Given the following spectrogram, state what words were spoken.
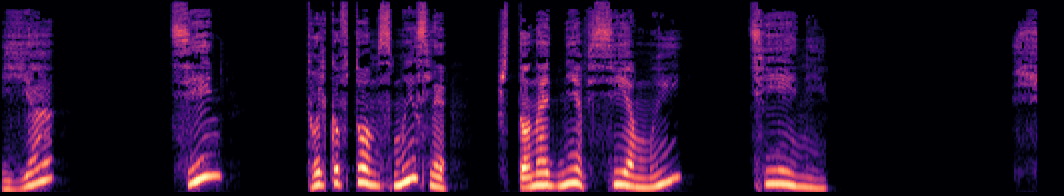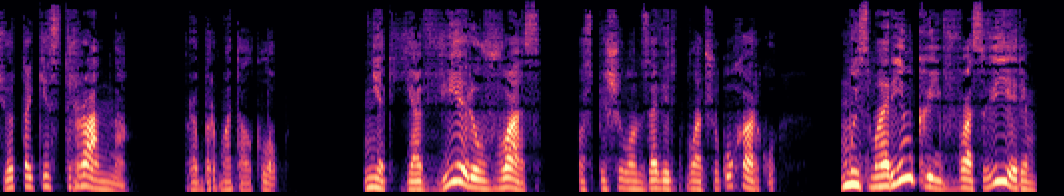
Я тень только в том смысле, что на дне все мы тени». «Все-таки странно», — пробормотал Клоп. «Нет, я верю в вас», — поспешил он заверить младшую кухарку. «Мы с Маринкой в вас верим.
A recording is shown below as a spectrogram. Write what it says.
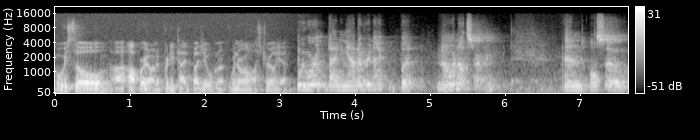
but we still uh, operate on a pretty tight budget when when we're in Australia. We weren't dining out every night, but no, we're not starving. And also,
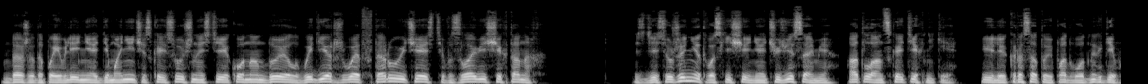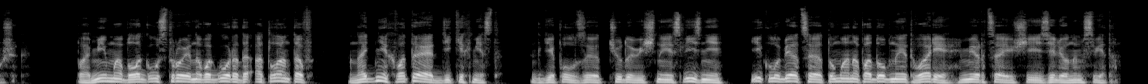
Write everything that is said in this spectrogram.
Даже до появления демонической сущности Конан Дойл выдерживает вторую часть в зловещих тонах. Здесь уже нет восхищения чудесами атлантской техники или красотой подводных девушек. Помимо благоустроенного города атлантов, на дне хватает диких мест, где ползают чудовищные слизни и клубятся туманоподобные твари, мерцающие зеленым светом.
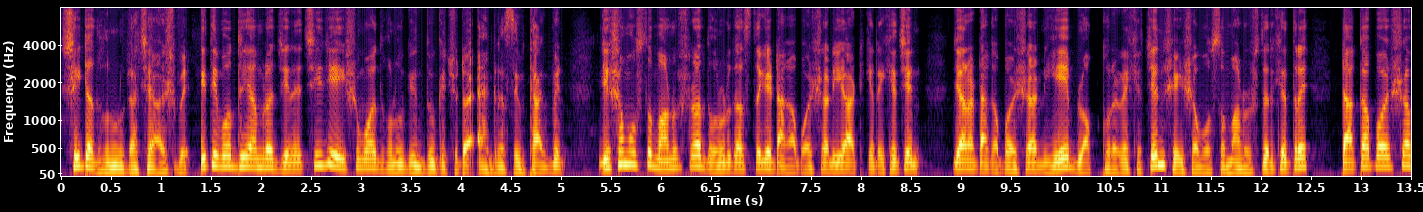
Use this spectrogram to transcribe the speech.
সেটা ধনুর কাছে আসবে। ইতিমধ্যে আমরা জেনেছি যে এই সময় ধনু কিন্তু কিছুটা অ্যাগ্রেসিভ থাকবেন। যে সমস্ত মানুষরা ধনুর কাছ থেকে টাকা পয়সা নিয়ে আটকে রেখেছেন, যারা টাকা পয়সা নিয়ে ব্লক করে রেখেছেন, সেই সমস্ত মানুষদের ক্ষেত্রে টাকা পয়সা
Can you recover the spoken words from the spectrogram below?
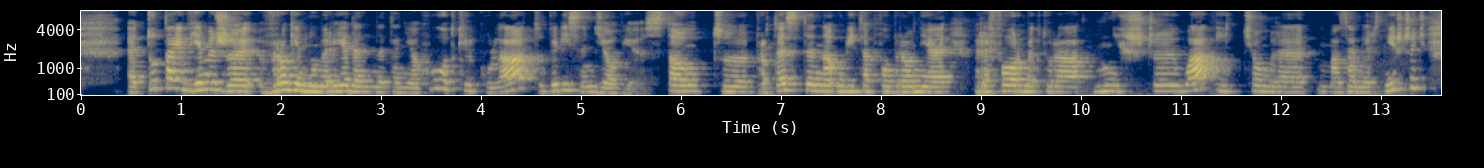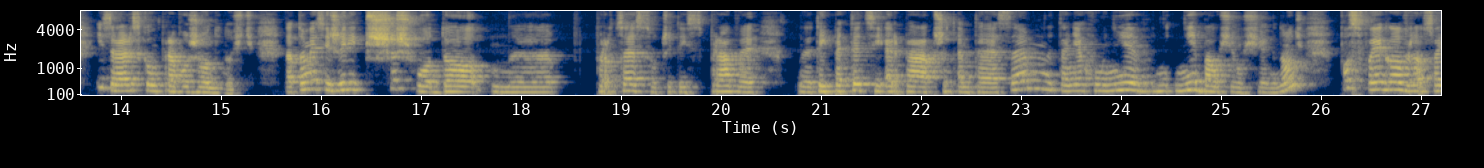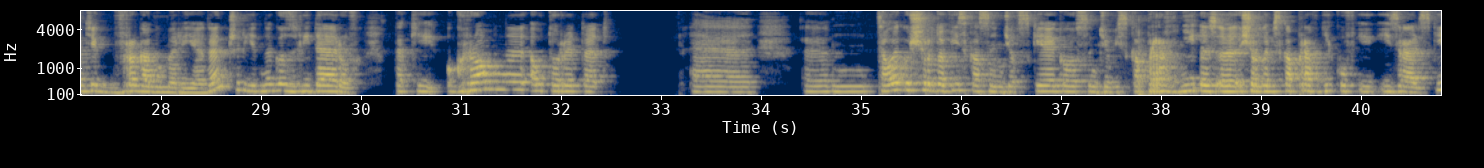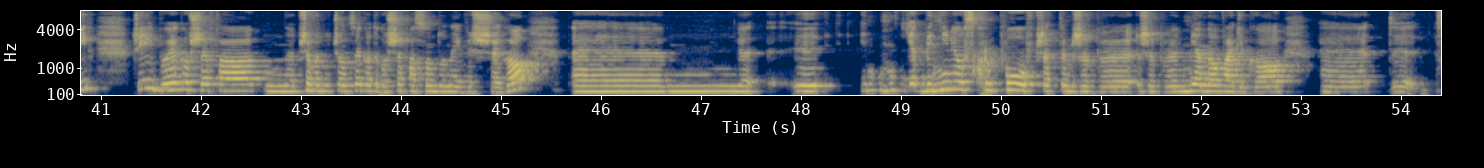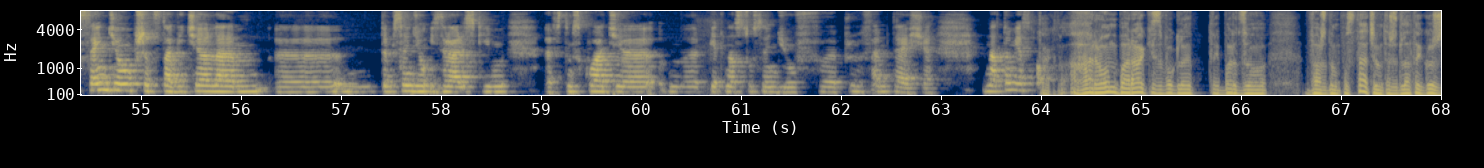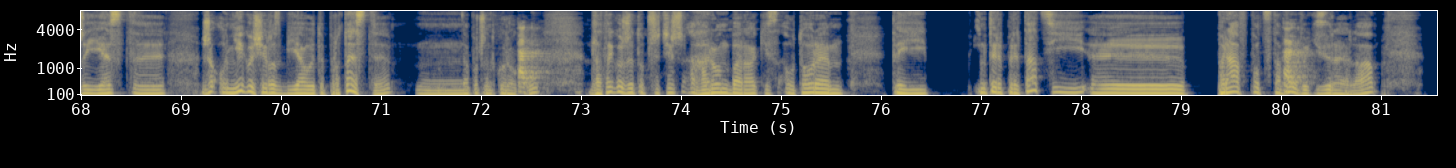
E, tutaj wiemy, że wrogiem numer jeden Netanyahu od kilku lat byli sędziowie. Stąd e, protesty na ulicach w obronie reformy, która niszczyła i ciągle ma zamiar zniszczyć izraelską praworządność. Natomiast jeżeli przyszło do procesu, czy tej sprawy tej petycji RPA przed MTS-em, Netanyahu nie, nie bał się sięgnąć po swojego w zasadzie wroga numer jeden, czyli jednego z liderów, taki ogromny autorytet e, e, całego środowiska sędziowskiego, sędziowiska prawni, e, środowiska prawników izraelskich, czyli byłego szefa, przewodniczącego tego szefa Sądu Najwyższego, e, jakby nie miał skrupułów przed tym, żeby, żeby mianować go e, sędzią, przedstawicielem, e, tym sędzią izraelskim w tym składzie 15 sędziów w MTS-ie. Natomiast. Tak, no, Aaron Barak jest w ogóle tutaj bardzo ważną postacią, też dlatego, że jest, y, że o niego się rozbijały te protesty mm, na początku roku, tak. dlatego, że to przecież Aaron Barak jest autorem tej interpretacji yy, praw podstawowych tak. Izraela,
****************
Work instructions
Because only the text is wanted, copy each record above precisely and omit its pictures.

Answer area
Given the following spectrogram, state what words were spoken.
Я тень только в том смысле, что на дне все мы тени». «Все-таки странно», — пробормотал Клоп. «Нет, я верю в вас», — поспешил он заверить младшую кухарку. «Мы с Маринкой в вас верим.
A recording is shown below as a spectrogram. Write what it says.
but we still uh, operate on a pretty tight budget when when we're in Australia. We weren't dining out every night, but no, we're not starving. And also,
Write everything that is said in this spectrogram.
Даже до появления демонической сущности Конан Дойл выдерживает вторую часть в зловещих тонах. Здесь уже нет восхищения чудесами атлантской техники или красотой подводных девушек. Помимо благоустроенного города атлантов, на дне хватает диких мест, где ползают чудовищные слизни и клубятся туманоподобные твари, мерцающие зеленым светом.
Use this spectrogram to transcribe the speech.
সেটা ধনুর কাছে আসবে। ইতিমধ্যে আমরা জেনেছি যে এই সময় ধনু কিন্তু কিছুটা অ্যাগ্রেসিভ থাকবেন। যে সমস্ত মানুষরা ধনুর কাছ থেকে টাকা পয়সা নিয়ে আটকে রেখেছেন, যারা টাকা পয়সা নিয়ে ব্লক করে রেখেছেন, সেই সমস্ত মানুষদের ক্ষেত্রে টাকা পয়সা
Can you recover the spoken words from the spectrogram below?
E, tutaj wiemy, że wrogiem numer jeden Netanyahu od kilku lat byli sędziowie. Stąd e, protesty na ulicach w obronie reformy, która niszczyła i ciągle ma zamiar zniszczyć izraelską praworządność. Natomiast jeżeli przyszło do procesu, czy tej sprawy tej petycji RPA przed MTS-em, Netanyahu nie, nie bał się sięgnąć po swojego w zasadzie wroga numer jeden, czyli jednego z liderów, taki ogromny autorytet e, e, całego środowiska sędziowskiego, sędziowiska prawni, e, środowiska prawników izraelskich, czyli byłego szefa, przewodniczącego tego szefa Sądu Najwyższego, e, jakby nie miał skrupułów przed tym, żeby, żeby mianować go e, sędzią, przedstawicielem, e, tym sędzią izraelskim w tym składzie 15 sędziów w MTS-ie. Natomiast. Tak, no, Aaron Barak jest w ogóle tutaj bardzo ważną postacią, też dlatego, że jest, y, że o niego się rozbijały te protesty mm, na początku roku, tak. dlatego, że to przecież Aaron Barak jest autorem tej interpretacji yy, praw podstawowych tak. Izraela,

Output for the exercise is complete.